### TASK
The data must be given again exactly as written, with all images omitted.

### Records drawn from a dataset
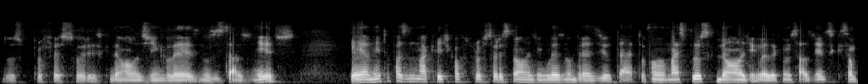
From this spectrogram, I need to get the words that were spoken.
dos professores que dão aulas de inglês nos Estados Unidos, e aí eu nem estou fazendo uma crítica aos professores que dão aula de inglês no Brasil, tá? Estou falando mais para os que dão aula de inglês aqui nos Estados Unidos, que, são,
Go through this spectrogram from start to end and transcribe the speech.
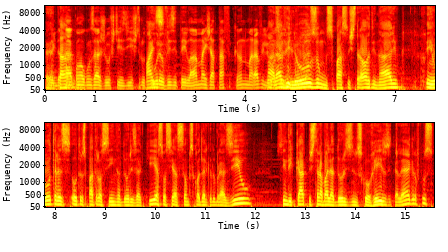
É, Ainda está tá com alguns ajustes de estrutura, mas, eu visitei lá, mas já está ficando maravilhoso. Maravilhoso, um espaço extraordinário. Tem outras, outros patrocinadores aqui, Associação Psicodélica do Brasil, Sindicato dos Trabalhadores nos Correios e Telégrafos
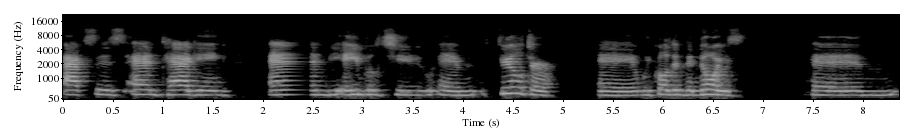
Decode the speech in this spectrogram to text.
access and tagging and be able to um, filter, uh, we call it the noise, um,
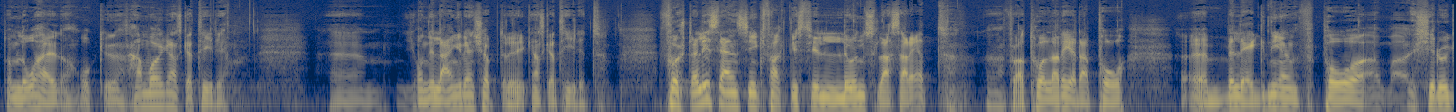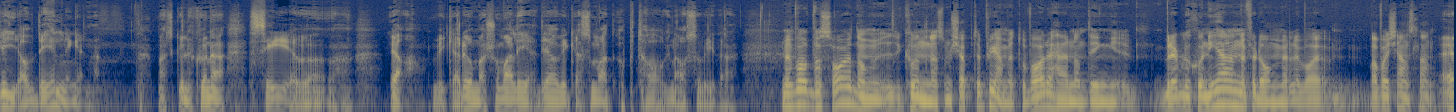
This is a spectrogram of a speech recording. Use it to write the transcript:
de låg här och eh, han var ganska tidig. Eh, Johnny Langren köpte det ganska tidigt. Första licensen gick faktiskt till Lunds lasarett för att hålla reda på eh, beläggningen på eh, kirurgiavdelningen. Man skulle kunna se ja, vilka rum som var lediga och vilka som var upptagna och så vidare. Men vad, vad sa de kunderna som köpte programmet? Och var det här någonting revolutionerande för dem eller vad, vad var känslan? Eh,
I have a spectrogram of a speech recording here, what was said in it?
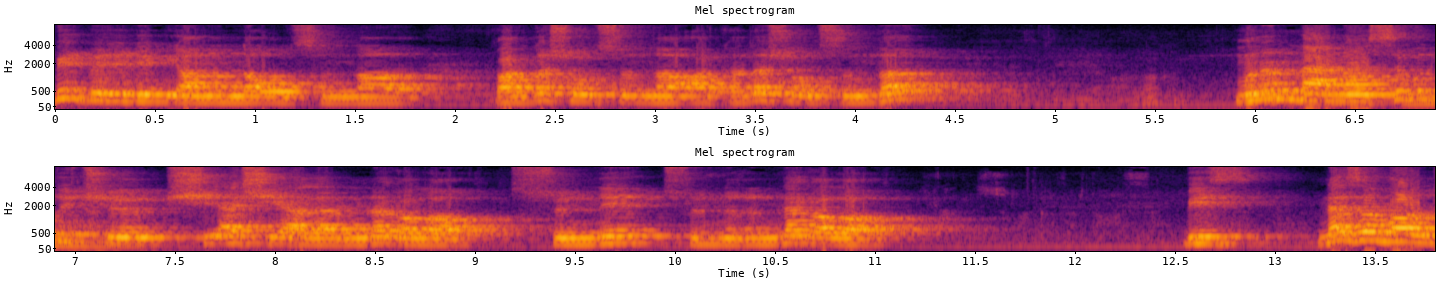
bir-birinin yanında olsunlar, qardaş olsunlar, arkadaş olsunlar. Bunun mənası budur ki, şiə şiələrində qala, sünni sünniliyində qala. Biz nə zaman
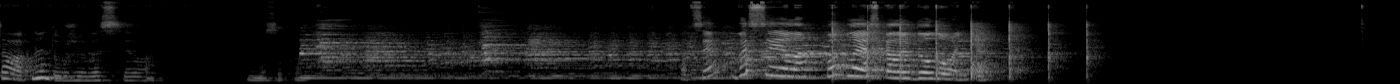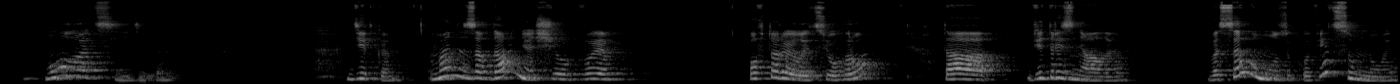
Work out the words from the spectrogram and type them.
Так, не дуже весела музика. А це весела. Поплескали в долоньки. Молодці, діти. Дітки, у мене завдання, щоб ви повторили цю гру та відрізняли веселу музику від сумної.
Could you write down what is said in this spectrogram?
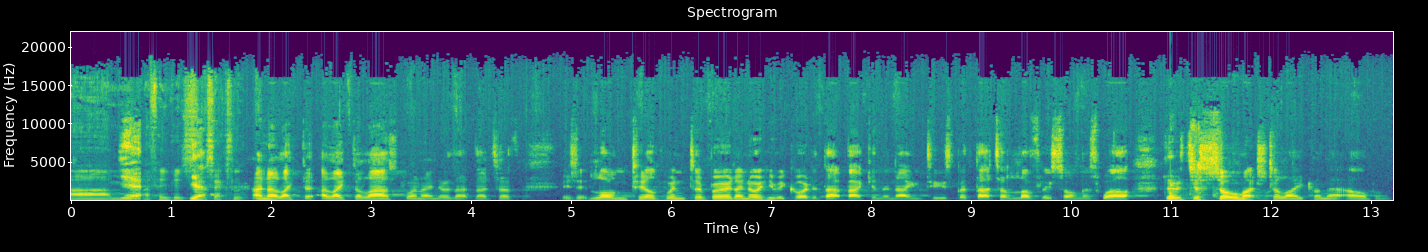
Um, Yeah, I think it's, yeah, it's excellent. And I like the I like the last one. I know that that's a is it long-tailed winter bird. I know he recorded that back in the nineties, but that's a lovely song as well. There's just so much to like on that album.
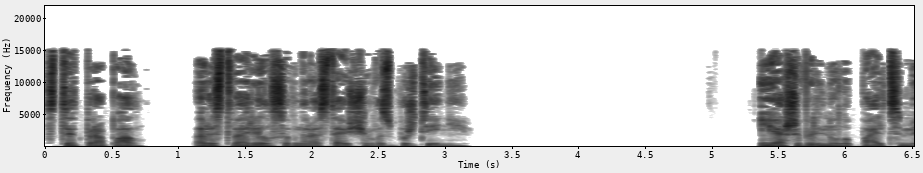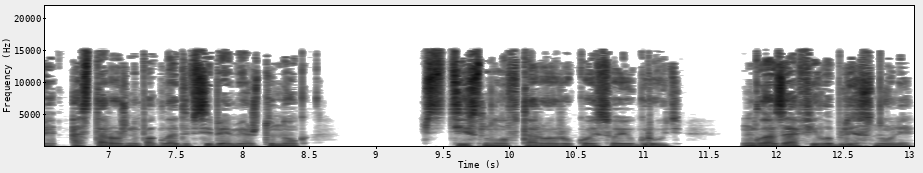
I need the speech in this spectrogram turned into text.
Стыд пропал, растворился в нарастающем возбуждении. Я шевельнула пальцами, осторожно погладив себя между ног, стиснула второй рукой свою грудь. Глаза Фила блеснули,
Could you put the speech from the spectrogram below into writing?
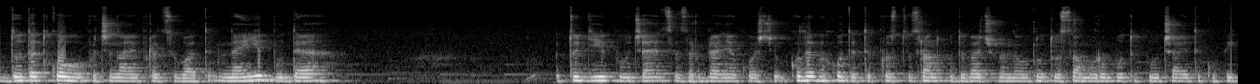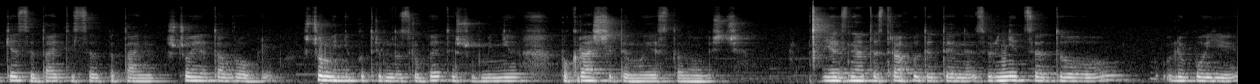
додатково починає працювати, в неї буде тоді виходить заробляння коштів. Коли ви ходите просто зранку до вечора на одну ту саму роботу, получаєте копійки, задайтеся питанням, що я там роблю, що мені потрібно зробити, щоб мені покращити моє становище. Як зняти страх у дитини? Зверніться до любої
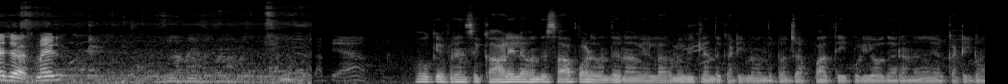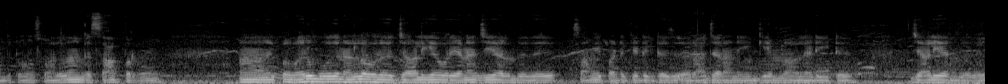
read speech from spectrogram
ஏன் சார் ஸ்மைல் ஓகே ஃப்ரெண்ட்ஸ் காலையில் வந்து சாப்பாடு வந்து நாங்கள் எல்லாருமே வீட்டிலேருந்து கட்டிக்கிட்டு வந்துட்டோம். சப்பாத்தி புளியோதரைன்னு கட்டிக்கிட்டு வந்துட்டோம். ஸோ அதுதான் இங்கே சாப்பிட்றோம். இப்போ வரும்போது நல்ல ஒரு ஜாலியாக ஒரு எனர்ஜியாக இருந்தது. சாமி பாட்டு கேட்டுக்கிட்டு ராஜா ராணி கேம்லாம் விளையாடிக்கிட்டு ஜாலியாக இருந்தது.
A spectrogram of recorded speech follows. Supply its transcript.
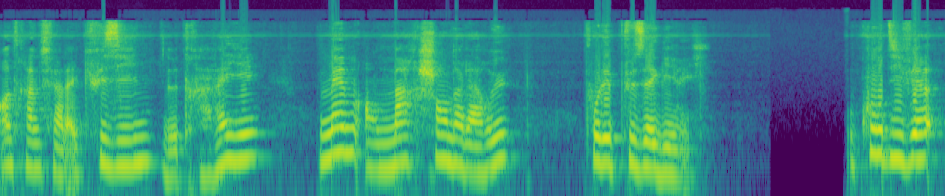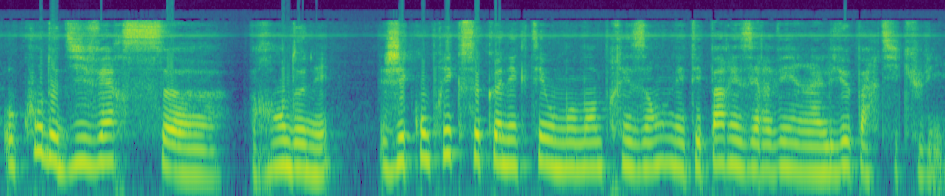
en train de faire la cuisine, de travailler, même en marchant dans la rue pour les plus aguerris. Au cours, au cours de diverses euh, randonnées, j'ai compris que se connecter au moment présent n'était pas réservé à un lieu particulier.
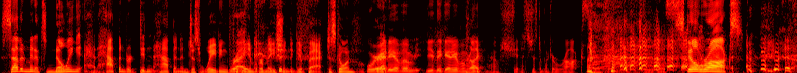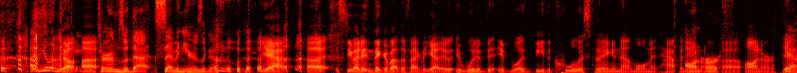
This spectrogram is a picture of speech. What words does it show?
7 minutes knowing it had happened or didn't happen and just waiting for Right. the information to get back just going Were any of them? Do you think any of them were like, "Oh shit, it's just a bunch of rocks"? I shouldn't do this." still rocks I feel like they No, came uh, to terms with that seven years ago. yeah, uh, Steve, I didn't think about the fact that yeah, it, it would have been it would be the coolest thing in that moment happening On Earth. Uh, on Earth, yeah. yeah.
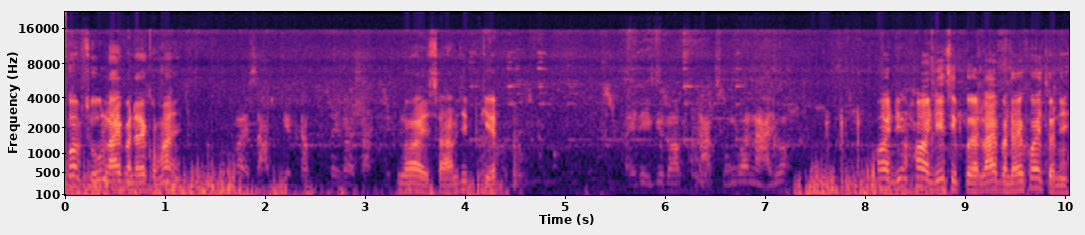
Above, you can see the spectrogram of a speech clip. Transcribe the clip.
ความสูงหลายปานใดของห้อยร้อยสามเกียรครับได้ร้อยสามเกียรร้อยสามสิบเกียรไหนดีกี่ดอกจากสูงก็หนาอยู่ห้อยดีห้อยดีสิเปิดหลายปานใดกล้วยตัวนี้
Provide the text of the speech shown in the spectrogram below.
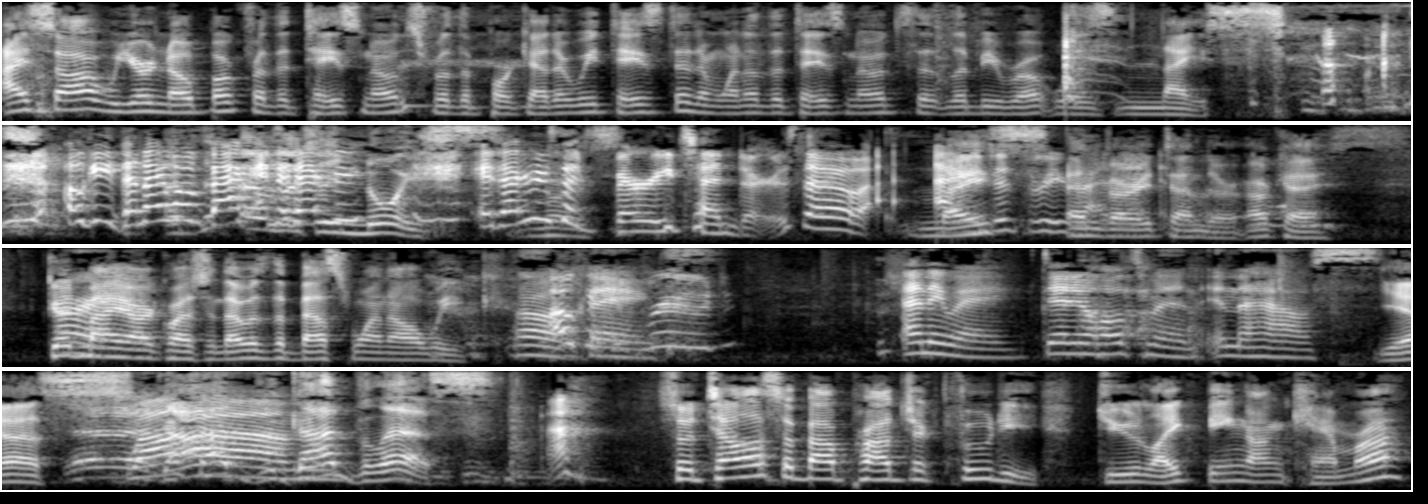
I saw your notebook for the taste notes for the porchetta we tasted, and one of the taste notes that Libby wrote was nice. okay, then I went back and it actually actually, noise. it actually said very tender. So I Nice just and very it. tender. Okay. Good All right. Maillard question. That was the best one all week. oh, Okay, thanks. rude. Anyway, Daniel Holzman in the house. Yes. Welcome. God, God bless. So tell us about Project Foodie. Do you like being on camera?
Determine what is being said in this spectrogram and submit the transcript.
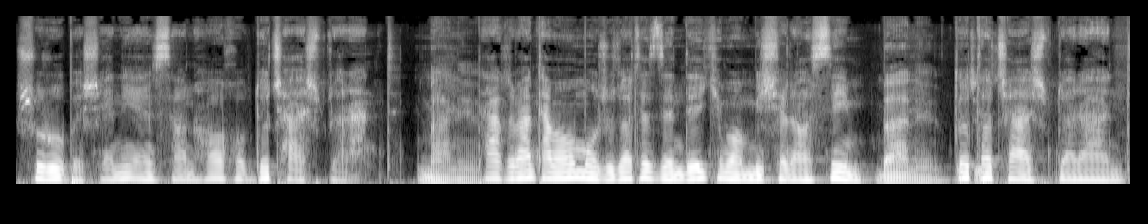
شروع بشه. یعنی انسان ها خب دو چشم دارند. بله. تقریبا تمام موجودات زنده که ما می‌شناسیم بله. دو تا چشم دارند.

### YOUR SOLUTION
From this spectrogram, I need to get the words that were spoken.
dos professores que dão aulas de inglês nos Estados Unidos, e aí eu nem estou fazendo uma crítica aos professores que dão aula de inglês no Brasil, tá? Estou falando mais para os que dão aula de inglês aqui nos Estados Unidos, que, são,
Go through this spectrogram from start to end and transcribe the speech.
É, Ainda está tá com alguns ajustes de estrutura, mas, eu visitei lá, mas já está ficando maravilhoso. Maravilhoso, um espaço extraordinário. Tem outras, outros patrocinadores aqui, Associação Psicodélica do Brasil, Sindicato dos Trabalhadores nos Correios e Telégrafos
Decode the speech in this spectrogram to text.
access and tagging and be able to um, filter, uh, we call it the noise, um,
This is a spectrogram of a speech recording. Use it to write the transcript:
de låg här och eh, han var ganska tidig. Eh, Johnny Langren köpte det ganska tidigt. Första licensen gick faktiskt till Lunds lasarett för att hålla reda på eh, beläggningen på eh, kirurgiavdelningen. Man skulle kunna se ja, vilka rum som var lediga och vilka som var upptagna och så vidare. Men vad, vad sa de kunderna som köpte programmet? Och var det här någonting revolutionerande för dem eller vad, vad var känslan? Eh,
I have a spectrogram of a speech recording here, what was said in it?
bir-birinin yanında olsunlar, qardaş olsunlar, arkadaş olsunlar. Bunun mənası budur ki, şiə şiələrində qala, sünni sünniliyində qala. Biz nə zaman
Work out the words from the spectrogram and type them.
Так, не дуже весела музика. А це весела. Поплескали в долоньки. Молодці, діти. Дітки, у мене завдання, щоб ви повторили цю гру та відрізняли веселу музику від сумної.
Could you write down what is said in this spectrogram?
Um, Yeah, I think it's, yeah, it's excellent. And I like the I like the last one. I know that that's a is it long-tailed winter bird. I know he recorded that back in the nineties, but that's a lovely song as well. There's just so much to like on that album.
I need the speech in this spectrogram turned into text.
Стыд пропал, растворился в нарастающем возбуждении. Я шевельнула пальцами, осторожно погладив себя между ног, стиснула второй рукой свою грудь. Глаза Фила блеснули,
Could you put the speech from the spectrogram below into writing?
додатково починає працювати, в неї буде тоді виходить заробляння коштів. Коли ви ходите просто зранку до вечора на одну ту саму роботу, получаєте копійки, задайтеся питанням, що я там роблю, що мені потрібно зробити, щоб мені покращити моє становище. Як зняти страх у дитини? Зверніться до любої
read speech from spectrogram
ஏன் சார் ஸ்மைல் ஓகே ஃப்ரெண்ட்ஸ் காலையில் வந்து சாப்பாடு வந்து நாங்கள் எல்லாருமே வீட்டிலேருந்து கட்டிக்கிட்டு வந்துட்டோம். சப்பாத்தி புளியோதரைன்னு கட்டிக்கிட்டு வந்துட்டோம். ஸோ அதுதான் இங்கே சாப்பிட்றோம். இப்போ வரும்போது நல்ல ஒரு ஜாலியாக ஒரு எனர்ஜியாக இருந்தது. சாமி பாட்டு கேட்டுக்கிட்டு ராஜா ராணி கேம்லாம் விளையாடிக்கிட்டு ஜாலியாக இருந்தது.
A spectrogram of recorded speech follows. Supply its transcript.
en train de faire la cuisine, de travailler, même en marchant dans la rue pour les plus aguerris. Au cours, au cours de diverses euh, randonnées, j'ai compris que se connecter au moment présent n'était pas réservé à un lieu particulier.
This spectrogram is a picture of speech. What words does it show?
7 minutes knowing it had happened or didn't happen and just waiting for Right. the information to get back just going Were any of them? Do you think any of them were like, "Oh shit, it's just a bunch of rocks"? I shouldn't do this." still rocks I feel like they No, came uh, to terms with that seven years ago. yeah, uh, Steve, I didn't think about the fact that yeah, it, it would have been it would be the coolest thing in that moment happening On Earth. Uh, on Earth, yeah. yeah.
Above, you can see the spectrogram of a speech clip. Transcribe the clip.
ความสูงหลายปานใดของห้อยร้อยสามเกียรครับได้ร้อยสามเกียรร้อยสามสิบเกียรไหนดีกี่ดอกจากสูงก็หนาอยู่ห้อยดีห้อยดีสิเปิดหลายปานใดกล้วยตัวนี้
Provide the text of the speech shown in the spectrogram below.
I saw your notebook for the taste notes for the porchetta we tasted, and one of the taste notes that Libby wrote was nice. okay, then I went back and it actually actually, noise. it actually said very tender. So I Nice just and very it. tender. Okay. Good All right. Maillard question. That was the best one all week. oh, Okay, thanks. rude. Anyway, Daniel Holzman in the house. Yes. Welcome. God, God bless. So tell us about Project Foodie. Do you like being on camera?
Determine what is being said in this spectrogram and submit the transcript.
شروع بشه. یعنی انسان ها خب دو چشم دارند. بله. تقریبا تمام موجودات زنده که ما می‌شناسیم بله. دو تا چشم دارند.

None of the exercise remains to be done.